Flashes of mysterious light on the Moon’s surface, which occurs several times a week, has baffled astronomers. The light illuminates parts of the Moon’s landscape and disappears soon after.

Strange as it may sound, this phenomena is not new. It has been observed since the 1950s, but has not been systematically examined. Not even after man set foot on the lunar surface.

A team of German astronomers, from the Julius-Maximilians-Universitat Wurzburg (JMU) in Bavaria, Germany, believe this "mysterious light" is crucial to decode because mankind would in the near future colonize the Moon.

 A "race to the moon 2.0" is underway with China’s robots, the Chang’e 4 lander and the Yutu 2 rover having explored the lunar surface. NASA is working toward landing astronauts on the lunar South Pole by 2024. China is also designing a mission to target the south pole.

To analyze the light, the team has set up a telescope, which will use artificial intelligence (AI) to automatically detect the flashes.

Hakan Kayal, professor of space technology at JMU, in a statement said seismic activities on the Moon were observed. “When the surface moves, gases that reflect sunlight could escape from the interior of the moon. This would explain the luminous phenomena, some of which lasts for hours.”

Supermoon Artemis mission astronauts do not have to subject themselves to the harsh environments on the moon to find water-rich soil. Researchers said they could find this in less hospitable regions. Photo: NORBERTO DUARTE/Getty Images

He said such flashes also occur when electrically charged particles of the solar wind react with the moon dust. However, the team has no scientific explanation as to how this phenomena occurs on the Moon.

To understand the mysterious light, Kayal’s team has built a lunar telescope, which is located in a private observatory in Spain, about 100 kilometers north of Seville. The professor explained that they chose Spain because the country has better weather conditions for observing the Moon.

“The telescope consists of two cameras that keep an eye on the Moon night after night. When both cameras register a luminous phenomenon at the same time, the telescope triggers further actions,” the statement said. “It then stores photos and video sequences of the event and sends an email message to Kayal’s team.”

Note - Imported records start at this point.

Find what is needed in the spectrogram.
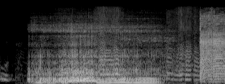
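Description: Cartoon sound effect of flies buzzing around a decrepit, filthy old sheep: a low rasping buzz for about a second and a half.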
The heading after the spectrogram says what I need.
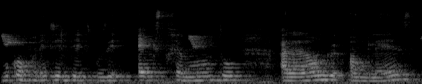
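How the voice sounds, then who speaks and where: A woman speaks at a moderate pace and medium pitch. Audible room echo and noticeable background noise fill the recording. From Cameroon, Bamenda (anglophone North-West). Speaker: air traffic controller and English coach. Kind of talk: casual vlog monologue.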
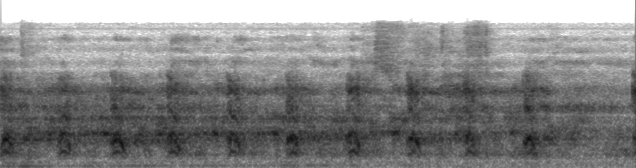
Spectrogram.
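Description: A dog barking over and over at an even pace, about two barks a second.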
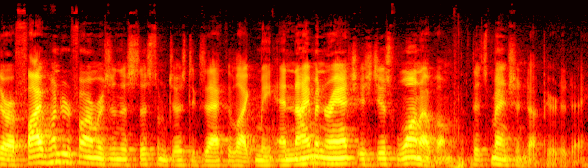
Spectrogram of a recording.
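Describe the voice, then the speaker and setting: In a plain, everyday voice, a man talks at a medium pitch and shows ordinary pitch variation. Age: 60s. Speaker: hog farmer. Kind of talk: speech at a policy briefing.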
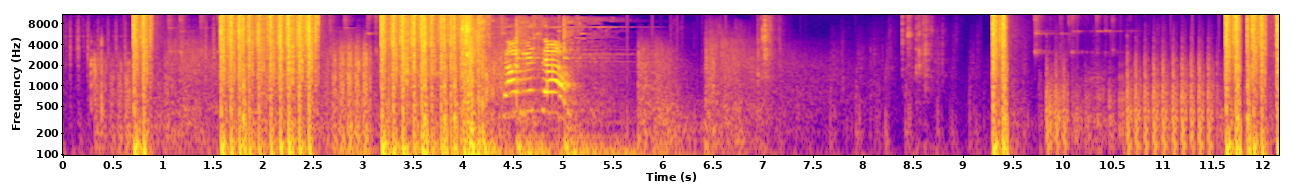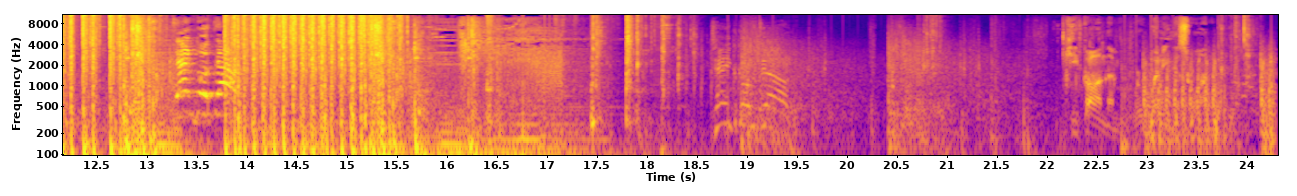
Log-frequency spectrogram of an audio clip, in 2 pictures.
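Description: Turret gunfire in Call of Duty Mobile, loud sustained automatic bursts in several long volleys separated by brief pauses, up close with scattered game effects and no talk.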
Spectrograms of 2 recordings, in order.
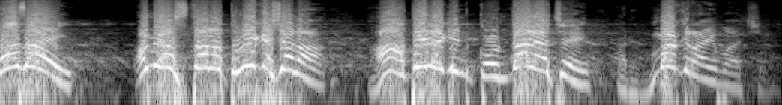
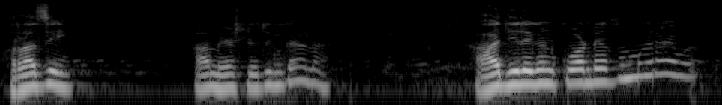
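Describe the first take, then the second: First: It is said in a booming, powerful voice. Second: It is said in a weak, thin voice.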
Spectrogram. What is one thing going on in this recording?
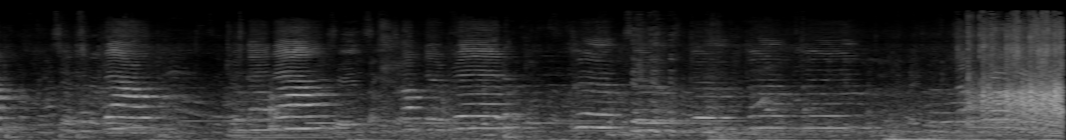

The software which automatically and reliably detects flashes and other light phenomena, is being further refined. The statement says that the professor also plans to use AI methods. “The system, which he is developing on Spanish soil, will later be used on a satellite mission.”